Also speaking at the program was NDFP peace consultant Concha Araneta-Bocala, who said the peace negotiation “is not a poker game and the political prisoners are not pawns.”
“This shows that the GRP (Government of the Republic of the Philippines) only wants a ceasefire, but is not sincere in addressing the roots of armed conflict,” she said. Bocala added that the NDFP is open to signing such an agreement, provided that political detainees are released within 48 hours.
Boy Cadano of Hustisya said he is happy that his youth activist son, Guiller and his companion, Gerald Salonga, were recently released after two years in detention, following their acquittal from criminal charges.
“I am happy as a father, but my happiness is incomplete, because more than 400 political prisoners are still in jail. They should all be free,” he said. He cited 66-year-old political detainee Bernabe Ocasla who recently died from a heart attack at the Manila City Jail.
“How many more should die before this inutile government take action?” Cadano said.
Not the change we want

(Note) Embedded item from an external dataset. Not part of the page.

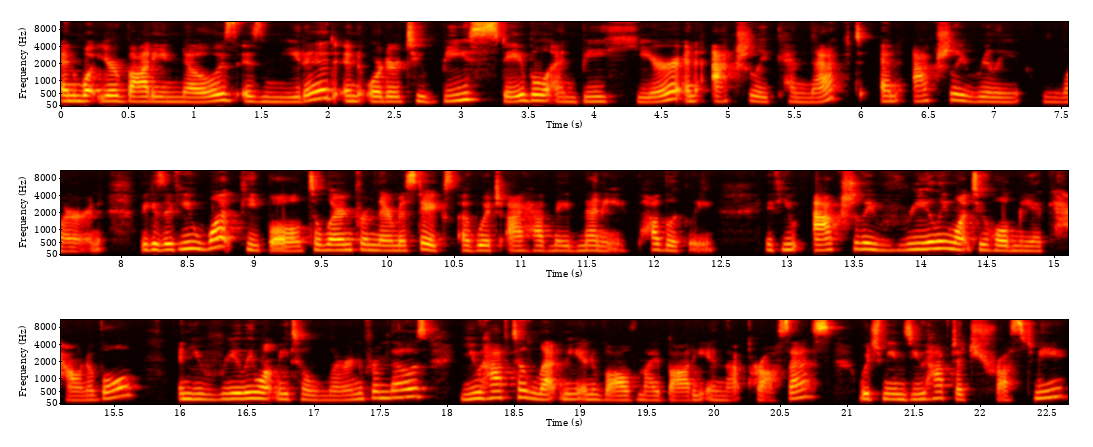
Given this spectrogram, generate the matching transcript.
and what your body knows is needed in order to be stable and be here and actually connect and actually really learn. Because if you want people to learn from their mistakes, of which I have made many publicly, if you actually really want to hold me accountable, and you really want me to learn from those, you have to let me involve my body in that process, which means you have to trust me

Karapatan secretary general Cristina Palabay said no change has come under Duterte government. Despite his campaign promise of “Change is coming,” Palabay said political prisoners are still detained and dying in jail, cases of illegal detention and torture continues to mount, as well as extrajudicial killings under Oplan Bayanihan and anti-drug operations Oplan Tokhang and Oplan Double Barrel.
Worse, she said that under Duterte, the court acquitted and freed President Gloria Macapagal Arroyo, whose counterinsurgency program Oplan Bantay Laya killed 1,206 activists. Duterte also promoted and appointed Lt. General Eduardo Año as chief of the Armed Forces of the Philippines. Año was implicated in the abduction of peasant activist Jonas Burgos in 2007.

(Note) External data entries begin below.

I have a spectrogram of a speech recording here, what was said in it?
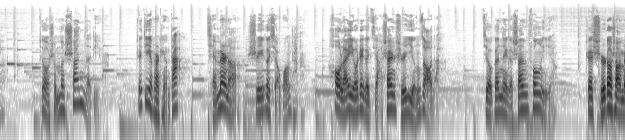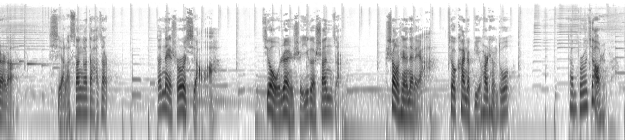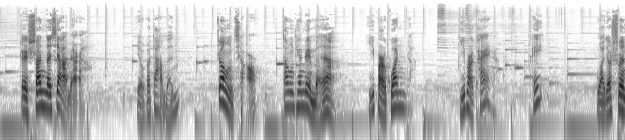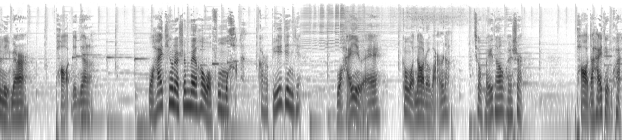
叫什么山的地方。这地方挺大，前面呢是一个小广场。后来由这个假山石营造的，就跟那个山峰一样。这石头上面呢，写了三个大字儿。但那时候小啊，就认识一个山字儿，剩下那俩就看着笔画挺多，但不知道叫什么。这山的下面啊，有个大门，正巧当天这门啊，一半关着，一半开着。哎。我就顺里面跑进去了，我还听着身背后我父母喊：“告诉别进去！”我还以为跟我闹着玩呢，就没当回事儿，跑的还挺快，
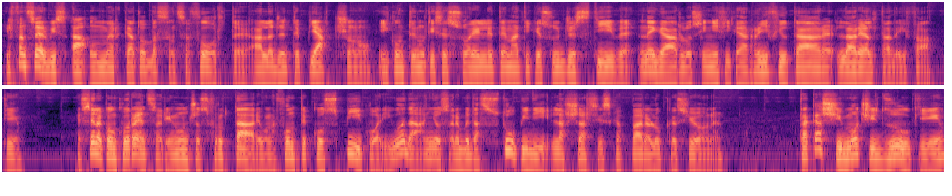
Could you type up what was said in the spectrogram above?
Il fanservice ha un mercato abbastanza forte, alla gente piacciono i contenuti sessuali e le tematiche suggestive, negarlo significa rifiutare la realtà dei fatti. E se la concorrenza rinuncia a sfruttare una fonte cospicua di guadagno, sarebbe da stupidi lasciarsi scappare l'occasione. Takashi Mochizuki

“Is this the change we want?” she asked. The crowd resoundingly replied: “No!”
She said that although they support Duterte on his pronouncements for an independent foreign policy, but they will never back down with the dictator tendencies of the President.
In Mendiola, protesters burned a horned monster effigy which depicts the political rehabilitation of the Marcoses, continuing state fascism, extrajudicial killings, detention of political prisoners and Oplan Bayanihan.
“Marcos is gone but the state continues to use an iron fist against the people,” said Bayan Metro Manila chairperson Raymond Palatino, as protesters burn the effigy.
Vencer Crisostomo, Anakbayan chairman, meanwhile, vowed to fight against any rising dictatorship. “If martial law will be declared, we will fight even if it costs us our lives,” he said.
By ANNE MARXZE D. UMIL